Black Saddlebags are very interesting dragonflies for several reasons. Foremost are the saddlebags themselves, patches of velvety black at the base of the hindwings. These irregularly shaped patches are often visible from a long ways off, especially against a blue sky, and, coupled with the fact that the hindwings are almost as long as the total body length, gives Tramea lacerata a unique giss (general impression of shape and size), and allows me to positively identify them from farther away than any other dragonfly.
The reason for the relatively long wings is that they are travellers! Even the ones that don’t actually migrate cover a huge swath of territory. And many adults emerge in the spring in southern climes and move north, breeding as they go. Their young emerge in late summer and head south to complete the circle.
Though I read that they make low, patrolling flights, the majority of Black Saddlebags I see are at least 10’ above the ground. They don’t perch very often, and when they do it is usually at twig tips, well up into the trees, where they hang with their abdomen pointing downward. I hardly ever see them hanging within camera range, and this is only the second decent set of photos of a perched Tramea lacerata that I’ve ever taken.
They are not likely to be confused with any other species in our region, due to the large wing patches only occurring on the hind wings. A few years ago there were some Red Saddlebags (Tramea onusta), which have black saddlebags but red bodies, that made it up to the Philomath area in Oregon, but none have been seen since. Males are all black except for faint yellowish spots on the abdomen, usually only visible on S7 in mature adults. Females have similar wing markings, and are brown with yellow spots which increase in size toward the posterior end of the abdomen. Female spotting may also become faint with maturity.
Tramea sp. in general oviposit in a unique way. After extended time in copulo the pair flies in tandem along weedbeds. When they spy a good location the female is released, and taps a few eggs into the appropriate spot, then returns to be clasped again by the male as they hunt for the next nursery spot.
Tramea is from the Latin trameo (to go over or through), apparently referring to their propensity for travel. The species epithet lacerata refers to the ragged outline of the hindwing patch.
They fly from mid May to October in our region. In fact this specimen appears to be a new late date for this species in Washington state. They can be found region wide, and often very far from any water.
Size- Total length 50-55mm; hind wing 47-49mm

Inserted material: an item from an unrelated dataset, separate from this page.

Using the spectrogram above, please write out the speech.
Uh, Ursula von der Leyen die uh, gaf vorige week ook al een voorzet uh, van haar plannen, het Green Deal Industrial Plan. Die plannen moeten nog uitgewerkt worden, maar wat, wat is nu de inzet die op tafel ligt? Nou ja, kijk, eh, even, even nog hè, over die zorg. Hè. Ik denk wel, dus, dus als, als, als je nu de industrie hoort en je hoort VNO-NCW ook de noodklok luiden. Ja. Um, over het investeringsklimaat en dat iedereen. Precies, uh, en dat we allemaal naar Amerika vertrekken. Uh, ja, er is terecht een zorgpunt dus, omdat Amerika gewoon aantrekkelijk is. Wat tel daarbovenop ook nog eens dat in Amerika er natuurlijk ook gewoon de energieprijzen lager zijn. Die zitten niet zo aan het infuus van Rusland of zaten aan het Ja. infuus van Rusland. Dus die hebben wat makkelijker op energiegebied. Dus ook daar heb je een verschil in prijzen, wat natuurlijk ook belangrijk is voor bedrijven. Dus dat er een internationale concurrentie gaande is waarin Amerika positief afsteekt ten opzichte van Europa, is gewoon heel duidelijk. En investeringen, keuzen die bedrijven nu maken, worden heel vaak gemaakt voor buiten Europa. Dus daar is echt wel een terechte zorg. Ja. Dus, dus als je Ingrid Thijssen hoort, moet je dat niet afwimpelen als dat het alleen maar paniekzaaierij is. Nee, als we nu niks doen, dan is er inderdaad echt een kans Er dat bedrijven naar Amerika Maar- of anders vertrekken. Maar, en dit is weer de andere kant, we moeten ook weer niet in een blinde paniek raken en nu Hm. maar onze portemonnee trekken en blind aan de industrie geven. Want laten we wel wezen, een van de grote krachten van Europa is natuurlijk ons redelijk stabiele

Habitat- Breeds at ponds, lakes, and slow moving rivers with abundant emergent vegetation; immatures and migrants may be found anywhere

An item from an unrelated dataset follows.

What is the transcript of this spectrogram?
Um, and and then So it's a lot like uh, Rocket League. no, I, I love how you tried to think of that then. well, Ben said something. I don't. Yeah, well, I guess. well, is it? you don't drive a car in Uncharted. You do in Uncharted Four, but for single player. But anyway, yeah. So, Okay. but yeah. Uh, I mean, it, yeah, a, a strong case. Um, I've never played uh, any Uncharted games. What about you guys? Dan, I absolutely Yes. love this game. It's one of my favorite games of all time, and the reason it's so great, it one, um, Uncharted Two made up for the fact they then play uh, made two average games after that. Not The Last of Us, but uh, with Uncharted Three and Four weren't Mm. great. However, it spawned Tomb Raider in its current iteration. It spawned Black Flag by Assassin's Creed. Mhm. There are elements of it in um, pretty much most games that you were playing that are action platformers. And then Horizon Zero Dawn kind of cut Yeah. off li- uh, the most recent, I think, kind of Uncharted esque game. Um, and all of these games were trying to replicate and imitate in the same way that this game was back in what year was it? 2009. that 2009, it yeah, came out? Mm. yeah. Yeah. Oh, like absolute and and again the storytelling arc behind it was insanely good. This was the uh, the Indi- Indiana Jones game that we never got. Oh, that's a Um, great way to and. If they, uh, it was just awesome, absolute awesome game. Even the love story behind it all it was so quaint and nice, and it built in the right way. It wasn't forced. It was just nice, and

Range- Region wide
Eats- Whatever it can subdue
Flight Season- Mid May to October in our region